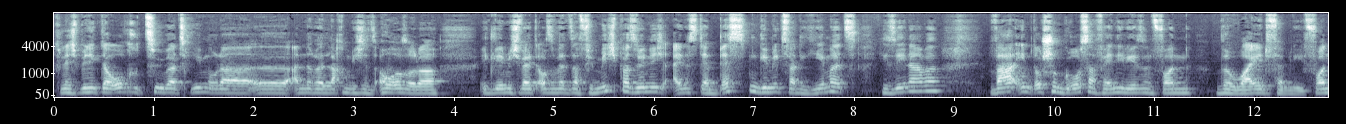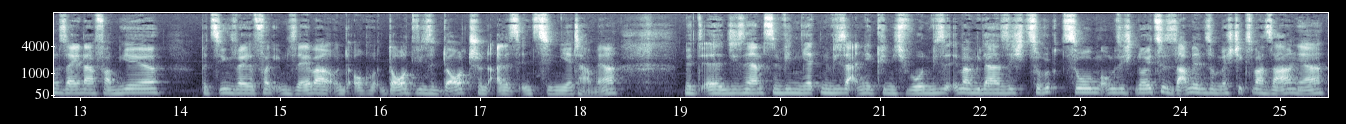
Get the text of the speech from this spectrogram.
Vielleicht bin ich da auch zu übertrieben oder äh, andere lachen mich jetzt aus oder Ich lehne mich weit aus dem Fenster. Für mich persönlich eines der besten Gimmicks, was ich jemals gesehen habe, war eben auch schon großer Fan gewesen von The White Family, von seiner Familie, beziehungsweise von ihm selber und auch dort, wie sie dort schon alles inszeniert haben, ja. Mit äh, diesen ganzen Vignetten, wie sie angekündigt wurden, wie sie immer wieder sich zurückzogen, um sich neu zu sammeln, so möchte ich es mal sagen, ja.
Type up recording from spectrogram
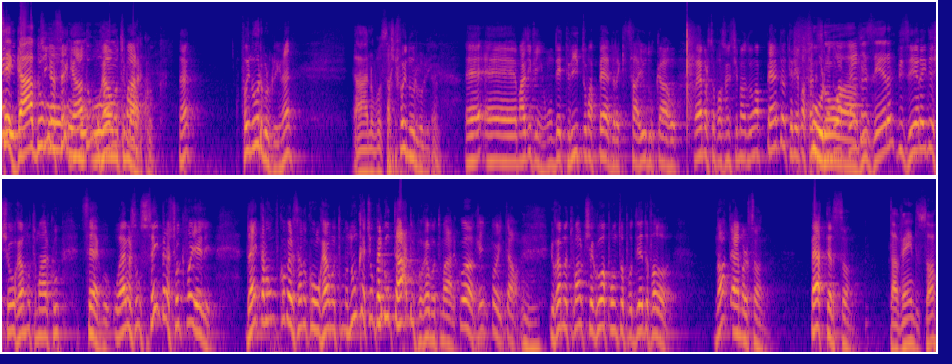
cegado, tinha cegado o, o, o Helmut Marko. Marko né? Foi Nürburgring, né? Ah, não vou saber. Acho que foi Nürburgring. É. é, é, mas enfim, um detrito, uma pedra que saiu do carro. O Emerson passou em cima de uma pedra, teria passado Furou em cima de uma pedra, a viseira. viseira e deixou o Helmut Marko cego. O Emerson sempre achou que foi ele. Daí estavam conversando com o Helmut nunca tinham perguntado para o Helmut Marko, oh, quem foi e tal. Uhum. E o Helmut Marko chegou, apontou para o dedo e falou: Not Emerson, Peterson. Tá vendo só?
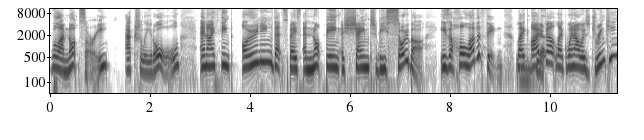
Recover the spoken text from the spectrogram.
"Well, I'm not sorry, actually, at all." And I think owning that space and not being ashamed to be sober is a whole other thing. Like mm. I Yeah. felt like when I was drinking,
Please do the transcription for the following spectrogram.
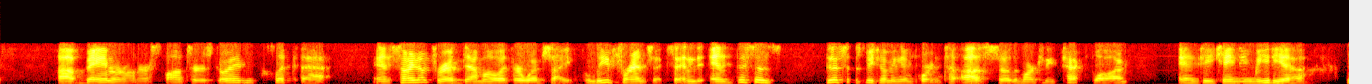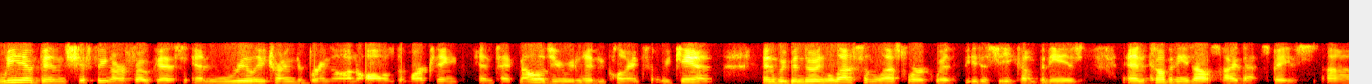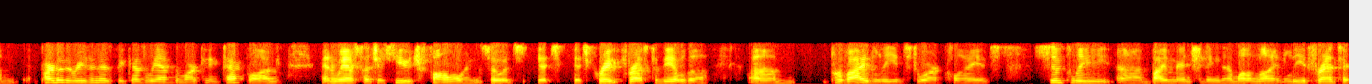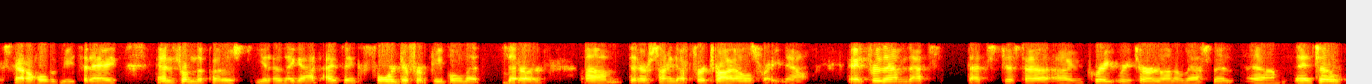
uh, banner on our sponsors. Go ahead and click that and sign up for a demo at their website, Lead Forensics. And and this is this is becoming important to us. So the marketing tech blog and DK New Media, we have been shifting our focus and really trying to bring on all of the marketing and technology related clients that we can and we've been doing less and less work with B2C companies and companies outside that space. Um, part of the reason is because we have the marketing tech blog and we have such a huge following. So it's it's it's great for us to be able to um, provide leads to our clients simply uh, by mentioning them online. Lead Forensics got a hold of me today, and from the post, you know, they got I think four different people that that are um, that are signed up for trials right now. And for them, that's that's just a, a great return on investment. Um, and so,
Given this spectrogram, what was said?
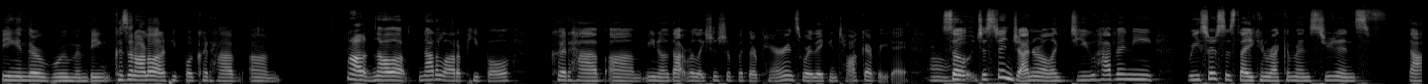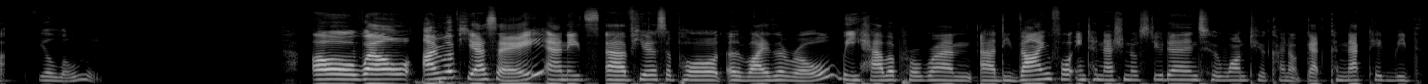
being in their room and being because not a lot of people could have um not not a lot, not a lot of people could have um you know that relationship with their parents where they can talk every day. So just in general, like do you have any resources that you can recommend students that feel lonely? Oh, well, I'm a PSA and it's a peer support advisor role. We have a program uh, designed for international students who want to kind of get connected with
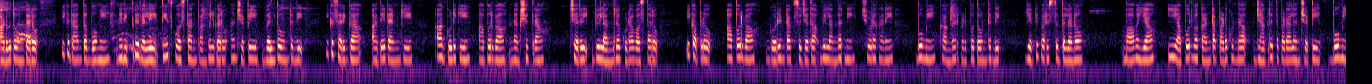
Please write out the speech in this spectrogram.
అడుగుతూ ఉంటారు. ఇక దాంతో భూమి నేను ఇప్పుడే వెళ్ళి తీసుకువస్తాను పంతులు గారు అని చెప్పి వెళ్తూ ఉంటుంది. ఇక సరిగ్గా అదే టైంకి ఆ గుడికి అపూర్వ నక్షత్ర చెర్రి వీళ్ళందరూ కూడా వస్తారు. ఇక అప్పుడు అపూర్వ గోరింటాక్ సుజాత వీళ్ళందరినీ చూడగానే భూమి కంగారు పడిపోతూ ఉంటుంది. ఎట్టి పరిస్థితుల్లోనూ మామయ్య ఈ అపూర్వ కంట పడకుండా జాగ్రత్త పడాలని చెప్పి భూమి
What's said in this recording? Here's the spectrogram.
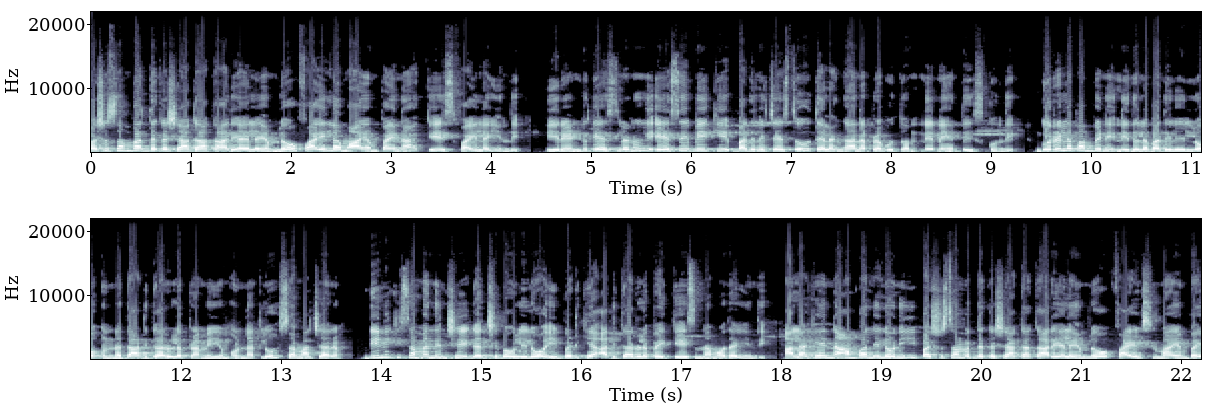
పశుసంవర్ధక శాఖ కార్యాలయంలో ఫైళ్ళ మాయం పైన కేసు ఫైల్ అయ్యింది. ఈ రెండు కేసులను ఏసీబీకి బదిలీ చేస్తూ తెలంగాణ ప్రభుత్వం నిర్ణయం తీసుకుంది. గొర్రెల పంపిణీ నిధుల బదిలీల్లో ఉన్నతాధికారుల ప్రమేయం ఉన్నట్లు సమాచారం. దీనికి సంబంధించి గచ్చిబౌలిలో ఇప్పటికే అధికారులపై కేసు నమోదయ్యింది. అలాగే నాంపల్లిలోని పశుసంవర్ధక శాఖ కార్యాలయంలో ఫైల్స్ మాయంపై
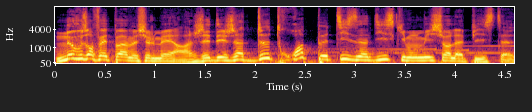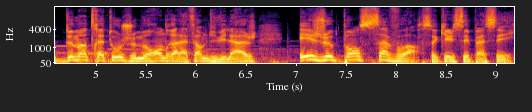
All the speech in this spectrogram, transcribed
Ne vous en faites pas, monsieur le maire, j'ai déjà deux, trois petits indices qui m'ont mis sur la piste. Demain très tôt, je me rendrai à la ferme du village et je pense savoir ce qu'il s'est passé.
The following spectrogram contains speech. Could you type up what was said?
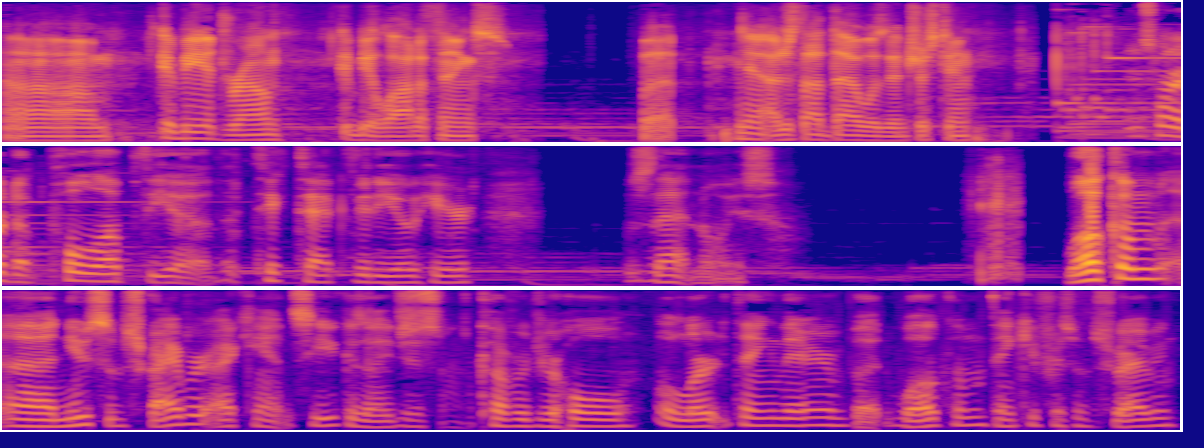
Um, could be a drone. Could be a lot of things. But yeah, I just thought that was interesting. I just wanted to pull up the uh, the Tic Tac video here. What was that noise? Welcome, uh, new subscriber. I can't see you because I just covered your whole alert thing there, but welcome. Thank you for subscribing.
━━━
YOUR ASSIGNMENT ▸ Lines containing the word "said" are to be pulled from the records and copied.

SOLUTION TO THE PROBLEM ▸
Given this spectrogram, what was said?
What's said in this recording? Here's the spectrogram.
The following spectrogram contains speech. Could you type up what was said?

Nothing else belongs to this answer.